Life has a way of bringing us all down to size.
Whether this is ‘right size’ or not is a separate issue—over the longer term it seems to, more or less.
So, it would be better for us to ‘right-size’ ourselves to make the thudding journey of humility less humbling.
And yet, even if we are to do this i.e. right-size ourselves, wisdom necessarily prepares us for times when we will become humbled as a normal process of life. For example, grieving. We’ll all suffer loss, disappointment and hurt regardless of how humble we already are. We must simply expect this and accept it too—when life deals us the ‘raw hand.’ Life doesn’t accord anyone a special pain-free trip through the journey.
The option of not accepting life’s raw hand is personally untenable.
If we were to flatly refuse to accept the difficult life circumstances that come, entering aberrant denial or anger—though it might make others lives around us painful, for they’d struggle to bear us—it would be even worse for us, making our lives quickly unbearable.
Some we see choose this life; an insane life.
The simpler, more effective option is to grin and bear it—things will eventually turn for the better. Hope for that day is best whilst you sit in the lamentable position you’re in.
We all have ample opportunities to re-size or right-size in life. Life is after all, designed to conform us to it—to its systems, to its laws and thinking and ways of doing things.
Spirituality is about constantly re-sizing ourselves to our circumstances; it’s an approach to soul-healing that continues to ensure we can cope effectively at worst and at best in bliss—the latter being very difficult to maintain, but not impossible. This might describe the ‘right-sized’ individual.
In summary, life re-sizes us two ways. In our pride we’re very much exposed to life chipping off our rough edges. Secondly, even if we approach life humbly, the circumstances of life will still take us into many re-sizings.

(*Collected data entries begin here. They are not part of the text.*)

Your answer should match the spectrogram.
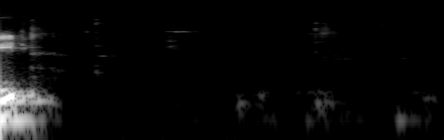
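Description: The tail of a spoken word, then a few faint, short keyboard keystrokes as a word is typed on a computer.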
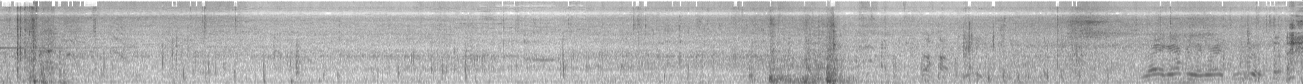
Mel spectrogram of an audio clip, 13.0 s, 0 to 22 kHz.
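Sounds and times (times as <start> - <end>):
off-road vehicle engine rumble: 0.0 - 13.0
heavy thuds and knocks: 7.4 - 10.6.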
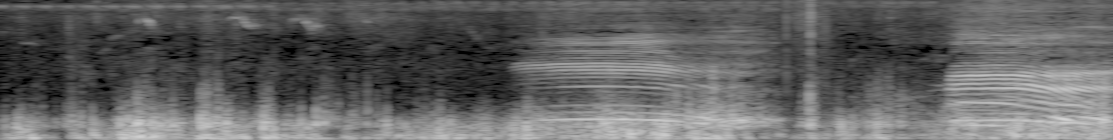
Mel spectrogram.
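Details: Tame cattle in a herd foraging in a green field give two drawn-out harmonic moos in the second half, each lasting about a second. Steady low rustling and grazing noise runs underneath.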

Our best is to take the latter path and to gleefully accept it. This is impossible to do without faith. It is in our best interest to constantly train ourselves toward this modus operandi in life.
© 2010 S. J. Wickham.